Have you ever heard of how bonzai trees grow? It is a fascinating art. It is amazing that such a small tree can still look proportional. When a bonsai-ist has a new bonsai, they repeatedly cut off the leaves that first push in the spring. They will cut off a minimum of two flushes of leaves, before letting the third flush grow out. The reason behind this relates so well to this discussion. By cutting off the first two flushes of leaves in the spring, the tree is essentially wasting energy stored in the fall. By the time the third flush grows, the tree is running low on resources and, in desperation, cuts the “cost” of growing leaves by growing smaller leaves. This is why the trees still look proportional, even though they are so small.
Almond and other tree crops can be limited the same way, being shorted an opportunity to produce and store carbohydrates in the fall. It has been shown that trees forced to drop leaves early, have smaller leaves, smaller fruit loads, and smaller fruit the following season.
Are we wrong in saying that our standard practice for little to no post-harvest irrigation is shorting trees in a similar fashion? Harvest is brutal. No one ever wants to see a shaker or harvester again by the end. By the time harvest is finally complete, it feels like the work is done. The crop is in, holidays are just around the corner, and no one can ever predict what the winter weather will do.
BEST PRACTICES FOR POST-HARVEST IRRIGATION
It is difficult to even think about taking care of our trees at this stage. That is why we can’t blame anyone for just wanting to get the work done, to landplane, apply fertilizer, gypsum, to get the pruners in, and to just forget about patching all the holes in the irrigation line so a proper irrigation can be performed. But when we overlook irrigation management, the trees pay a terrible price. They struggle to produce and store carbohydrates, and then, all too often, we add insult to injury by applying foliar zinc to try to force the leaves off early, effectively shortening the time the tree has to produce and store for the next year.
Understandable or not, how much crop are we losing by not paying more attention to post-harvest irrigation?
We can fix this. Out of necessity, almonds get extremely dry during harvest. Heavy equipment, slipping bark, and multiple varieties make it really hard to minimize stress during harvest. By the time harvest is over, the soil is beyond depleted of water, and yet the trees still need a significant amount of water from the soil. As soon as the last nuts are up off the ground, we need to get in and put a serious amount of water on.

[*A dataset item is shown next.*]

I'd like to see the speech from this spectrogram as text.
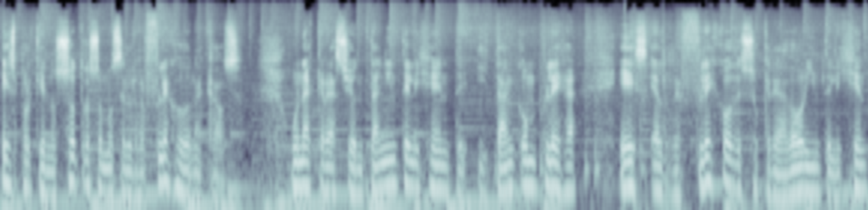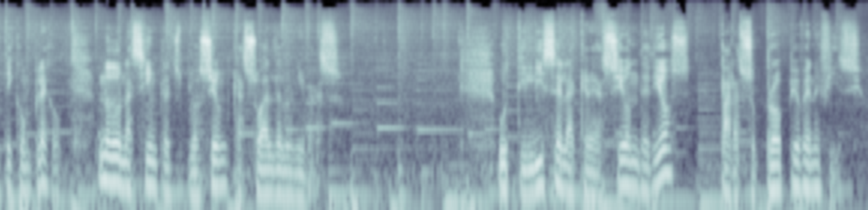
es porque nosotros somos el reflejo de una causa. Una creación tan inteligente y tan compleja es el reflejo de su creador inteligente y complejo, no de una simple explosión casual del universo. Utilice la creación de Dios para su propio beneficio.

A lot depends on the irrigation system and soils, but it is a pretty good rule of thumb to expect to put 200 hours of water on with drip systems in the two weeks following the end of harvest. Or, for fan jets or spinners, expect to put on 90 hours of water in the first week. We know this is a ton of water, but at the end of the day, it will be enough to fulfill the trees’ production needs all while refilling the soil profile. This is usually where we get pushback. The most common responses are, “I need to hurry and get the landplaning done before it rains.” Or, “it will be too muddy for pruners to get in.” Yes, both of those are likely to be true, but this only needs to happen once.

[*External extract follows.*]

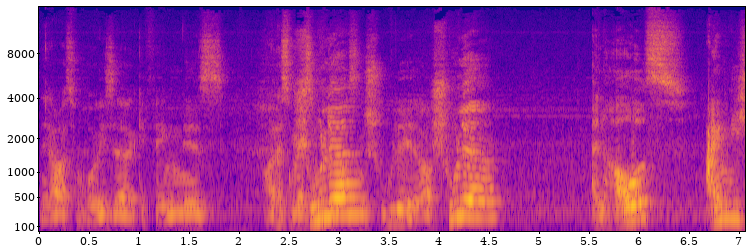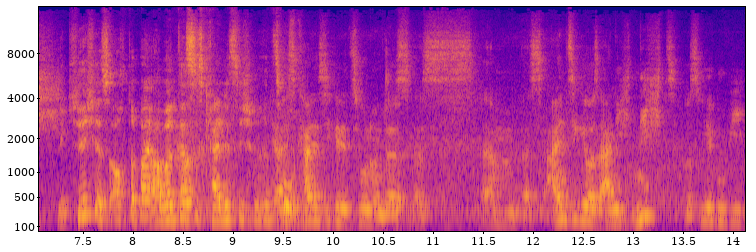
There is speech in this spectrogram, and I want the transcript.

If you take the time to put on water to mitigate stress and refill the profile first, you can then return to a normal irrigation schedule: 48 hours per week, or so, and lessening as cooler weather brings lower ETs. At that point, all you have to do is watch your tension and apply a reasonable amount of water when it is needed. It won’t be muddy and soaked all the way into winter. With a rehydrated soil and a normal irrigation schedule, you will have plenty of time to perform all the needed cultural practices. And at the same time, your trees will be producing like they should and will be fully recharged and ready to put on an incredible show in the spring. In the long run, it is a pretty minor adjustment. It changes the way post-harvest practices are prioritized, but it gives your trees the best chance to really produce and gives you the best chance of really making it big with your next season.